Bianca added: “Finally, if someone you know is mourning the loss of their parent on this Father’s Day, be sure to check back – people can have a hard time reaching out when they are in mourning.
“Maybe you can send a care card or package of their favorite things – maybe a mix of snacks for when they’re not feeling ready for cooking, flowers, or a game they could play for themselves. loosen.”

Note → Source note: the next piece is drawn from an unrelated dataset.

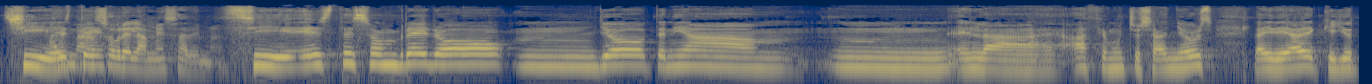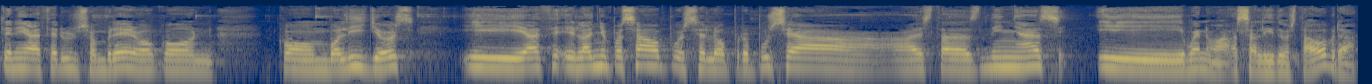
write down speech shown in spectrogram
Sí, Hay este más sobre la mesa además. Sí, este sombrero mm, yo tenía mm, en la hace muchos años la idea de que yo tenía que hacer un sombrero con, con bolillos y hace, el año pasado pues se lo propuse a, estas niñas y bueno ha salido esta obra.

To learn more about Sue Ryder’s bereavement online support, visit sueryder.org/copingwithgrief